There are many people who pay lots of money for hair that they thought was 100% human and found out that it wasn’t what they thought they were buying. There are lots of different hair brands and colors to choose from so before you make a purchase, make sure to do your research!

On silkier hair texture, sew in weaves can still work but there are better methods of attaching hair extensions for that hair type.


These work by using a special glue to attach to a section of the hair. This process is good for people that want


**These work for both silky and coarse hair types.**

You can buy hair with clips already attached or buy the hair and clips separately and attach them yourself (which is a little harder but cheaper). I’ve tried this method before and it is nice having the option to take the clips out of the hair, which you can’t always do when you buy the hair with the clips already attached. This makes the hair you spent so much money on last longer because you have the option to use it as a clip-ins (which at temporary) or a weave for a more permanent look.


With all that said, these protective hairstyles are great BUT they do take a few hours to complete.

Box braids and Senegalese can take anywhere from 5+ hours depending on the length and size of your hair

Weaves can take anywhere from 2-6 hours, again depending on the style you choose.

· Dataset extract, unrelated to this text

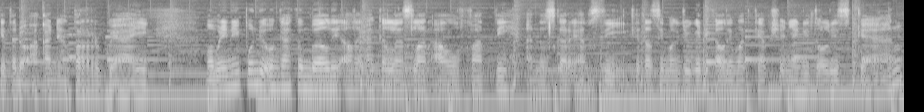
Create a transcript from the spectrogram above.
kita doakan yang terbaik. Momen ini pun diunggah kembali oleh akun Leslar Al-Fatih underscore FC Kita simak juga di kalimat caption yang dituliskan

Currently, I’m on a braid obsession. Box braids all every day! I’m practicing what I preach and trying to grow back out my hair.

Check back next week for all you need to know about that “creamy crack”!